Get Compliant: A Breakdown of Benefit Notice Requirements by Company Size
Federal laws and regulations require a number of benefit notices and filings of employers. Generally speaking, the documents fall into several major categories.
Types of Benefit Notices and Filings
- Summary Plan Descriptions, Summary of Material Modifications and Plan Documents: These documents provide participants and beneficiaries information about their plan and any changes to it.
- ACA Notices: Group health plans under the ACA must provide a number of informational notices to participants, beneficiaries and other individuals eligible for benefits under the plan.
- COBRA Notices: For certain sized employers, notices of the temporary extension of health coverage when group coverage ends is required.
- HIPAA Portability and Nondiscrimination Notices: These notices specify the rights of participants and beneficiaries related to preexisting conditions, discrimination based on health status and special enrollment opportunities.
- Special Health Care Notices: Employers who offer certain types of coverage and those in certain states who provide premium assistance through Medicaid or CHIP have additional notice requirements.
- Benefit Claims Notices: Written explanations are due to claimants when a health plan denies payment for a treatment or service.
- HIPAA Privacy and Security-Related Notices: Covered entities must provide notices to individuals that explain their rights with respect to their health information.
- Medicare Part D Creditable Coverage Notices: For those whose policies include prescription drug coverage, Medicare-eligible policyholders must be notified about whether their coverage is creditable coverage.
- Family and Medical Leave Act (FMLA) Notices: Eligible employees of covered employers must receive specific notices explaining their FMLA rights.
The Cost of Noncompliance
As the amount of information required of employers escalates, so too does the cost of noncompliance, with penalties continuing to increase. For example, fines for failing to supply a Summary of Benefits and Coverage rose to $1,128 per failure in 2018.
And while many companies believe that the requirements only apply to those with 50 or more employees, that’s not the case. Even small businesses must keep up with reporting. In fact, organizations with just one to 19 employees must provide over 20 benefit notices and filings ever year.

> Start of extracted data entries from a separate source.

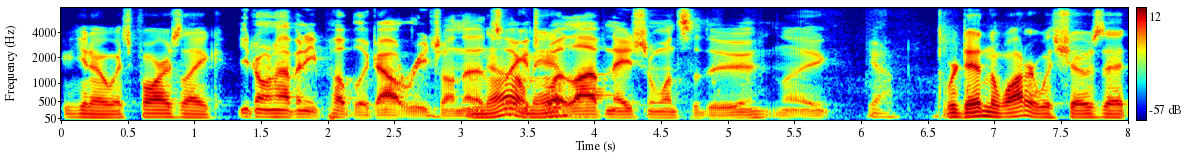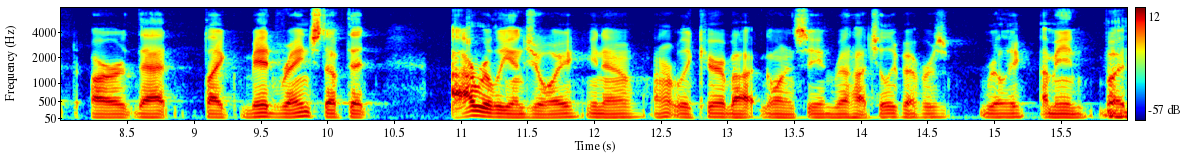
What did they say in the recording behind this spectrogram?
you know, as far as like, You don't have any public outreach on that. it's No, like it's man. what Live Nation wants to do. Like Yeah. we're dead in the water with shows that are that like mid range stuff that I really enjoy. You know, I don't really care about going and seeing Red Hot Chili Peppers, really. I mean, but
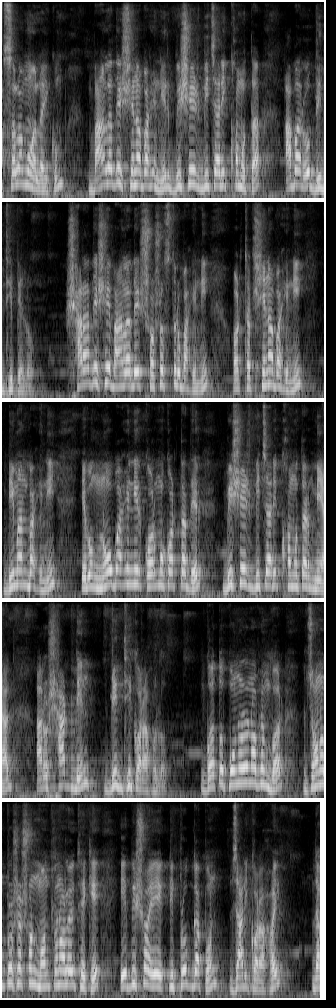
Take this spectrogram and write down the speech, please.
আসসালামু আলাইকুম। বাংলাদেশ সেনাবাহিনীর বিশেষ বিচারিক ক্ষমতা আবারও বৃদ্ধি পেল। সারা দেশে বাংলাদেশ সশস্ত্র বাহিনী, অর্থাৎ সেনাবাহিনী, বিমান বাহিনী এবং নৌবাহিনীর কর্মকর্তাদের বিশেষ বিচারিক ক্ষমতার মেয়াদ আরও ষাট দিন বৃদ্ধি করা হলো। গত পনেরো নভেম্বর জনপ্রশাসন মন্ত্রণালয় থেকে এ বিষয়ে একটি প্রজ্ঞাপন জারি করা হয়। The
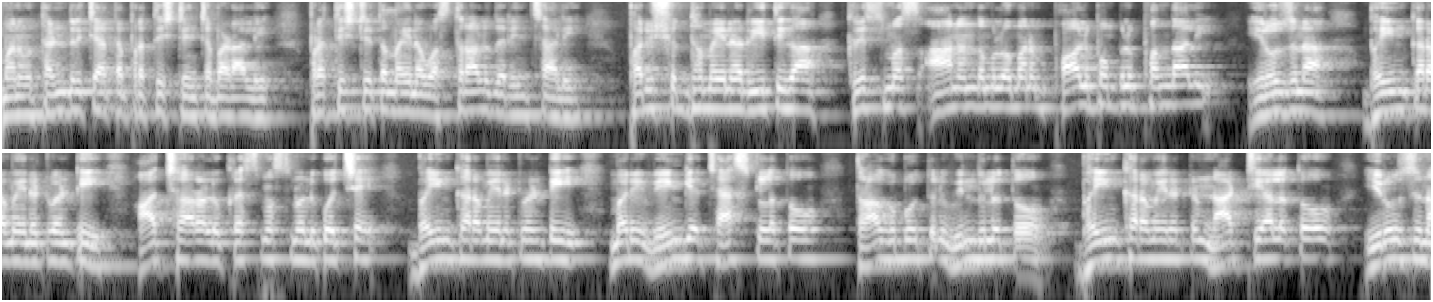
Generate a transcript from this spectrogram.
మనం తండ్రి చేత ప్రతిష్ఠించబడాలి ప్రతిష్ఠితమైన వస్త్రాలు ధరించాలి పరిశుద్ధమైన రీతిగా క్రిస్మస్ ఆనందంలో మనం పాలు పంపులు పొందాలి. ఈ రోజున భయంకరమైనటువంటి ఆచారాలు క్రిస్మస్లోనికి వచ్చే భయంకరమైనటువంటి మరి వ్యంగ్య చేష్టలతో త్రాగుబోతులు విందులతో భయంకరమైనటువంటి నాట్యాలతో ఈ రోజున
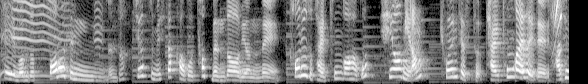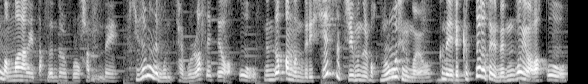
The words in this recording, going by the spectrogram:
제일 먼저 떨어진 면접? 취업 준비 시작하고 첫 면접이었는데 서류도 잘 통과하고 시험이랑 코딩 테스트 잘 통과해서 이제 자신만만하게 딱 면접을 보러 갔는데 기술 문제 뭔지 잘 몰랐을 때여갖고 면접관분들이 CS 질문을 막 물어보시는 거예요. 근데 이제 그때부터 이제 멘붕이 와갖고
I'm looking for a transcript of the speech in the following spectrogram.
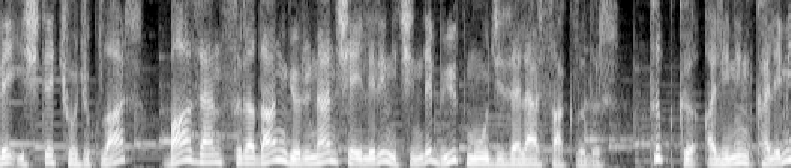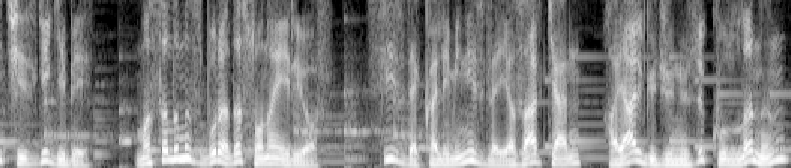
Ve işte çocuklar bazen sıradan görünen şeylerin içinde büyük mucizeler saklıdır. Tıpkı Ali'nin kalemi çizgi gibi. Masalımız burada sona eriyor. Siz de kaleminizle yazarken hayal gücünüzü kullanın,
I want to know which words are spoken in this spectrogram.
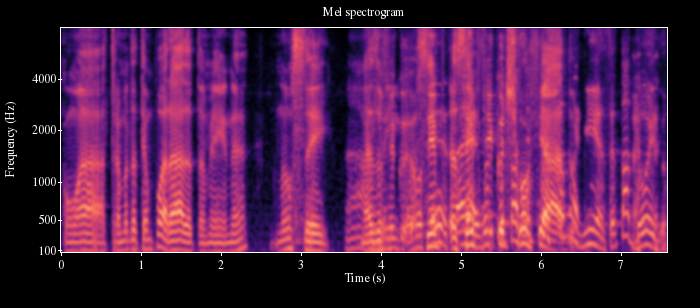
com a trama da temporada também, né? Não sei. Ah, mas eu, fico, eu você, sempre, eu tá, sempre fico tá desconfiado. Mania, você tá doido.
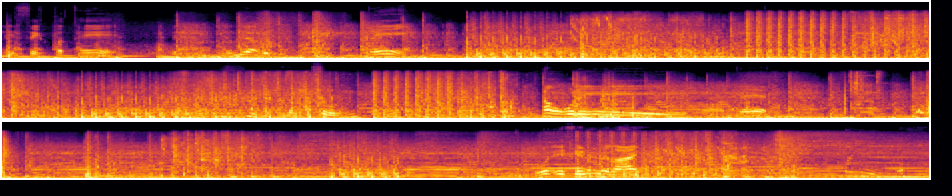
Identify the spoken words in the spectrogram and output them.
เอฟเฟกต์ก็เท่เป็นเรื่องเท่กระสุน เอาเลยตอนแรกโอ้ยเอเคไม่เป็นไรไม่โอ้โห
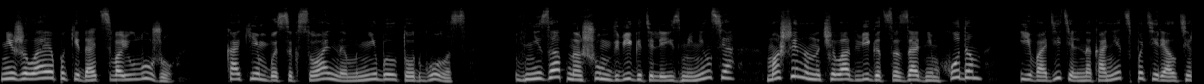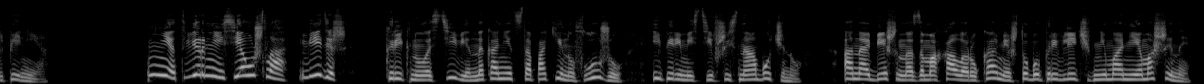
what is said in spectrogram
не желая покидать свою лужу. Каким бы сексуальным ни был тот голос. Внезапно шум двигателя изменился, машина начала двигаться задним ходом, и водитель, наконец, потерял терпение. «Нет, вернись, я ушла! Видишь?» — крикнула Стиви, наконец-то покинув лужу и переместившись на обочину. Она бешено замахала руками, чтобы привлечь внимание машины,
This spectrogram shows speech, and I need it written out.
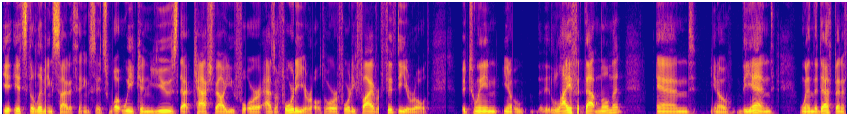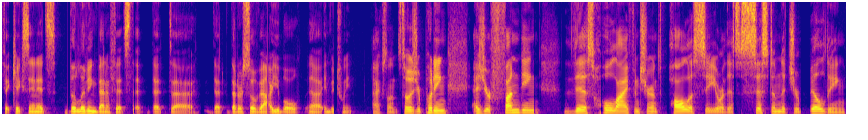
it, it's the living side of things. It's what we can use that cash value for as a 40 year old or a 45 or 50 year old between, you know, life at that moment and, you know, the end when the death benefit kicks in. It's the living benefits that, that, uh, that, that are so valuable uh, in between. Excellent. So as you're putting, as you're funding this whole life insurance policy or this system that you're building,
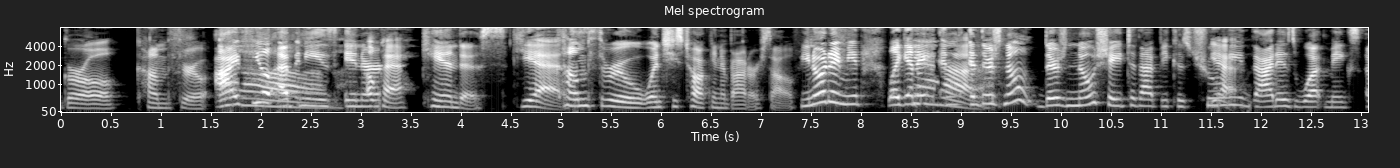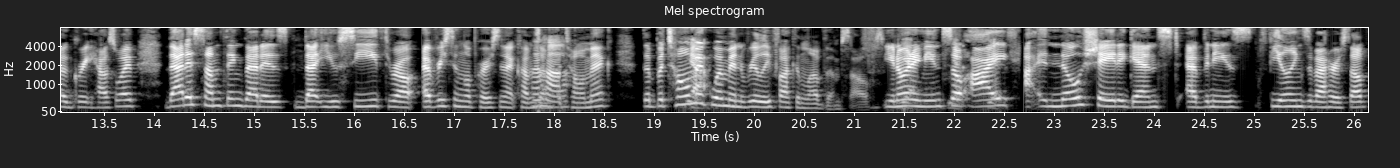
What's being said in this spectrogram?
girl come through. I feel Eboni's Ah, inner Okay. Candiace Yes. come through when she's talking about herself. You know what I mean? Like and, I, and and there's no there's no shade to that because truly Yeah. that is what makes a great housewife. That is something that is that you see throughout every single person that comes on Uh-huh. Potomac. The Potomac women really fucking love themselves. You know what I mean? So yes, I. I no shade against Eboni's feelings about herself,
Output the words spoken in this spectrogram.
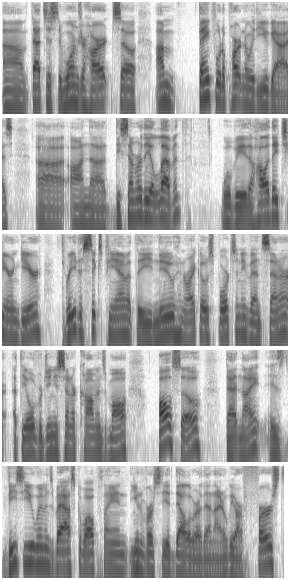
um, that just it warms your heart. So I'm thankful to partner with you guys uh, on uh, December the 11th. Will be the holiday cheer and gear. 3 to 6 p.m. at the new Henrico Sports and Events Center at the Old Virginia Center Commons Mall. Also, that night is VCU women's basketball playing University of Delaware that night. It'll be our first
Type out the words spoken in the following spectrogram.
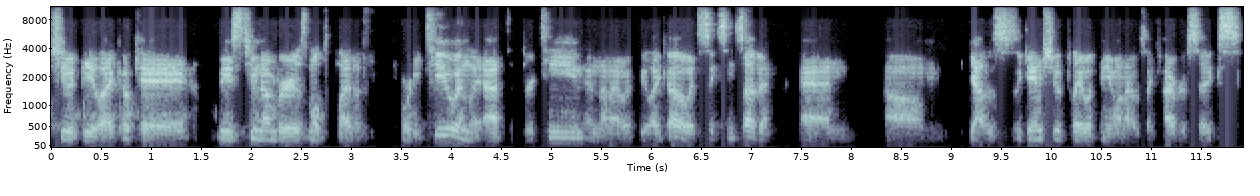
she would be like, okay, these two numbers multiply to 42 and they add to 13. And then I would be like, oh, it's six and seven. And um, yeah, this is a game she would play with me when I was like five or six.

And keeping track of what’s required, when, can be difficult.
To help ease the burden on your HR department, we’ve compiled a list of the mandatory documents by company size. Keep in mind, however, that your state’s laws may impact these obligations. Click here to access the chart.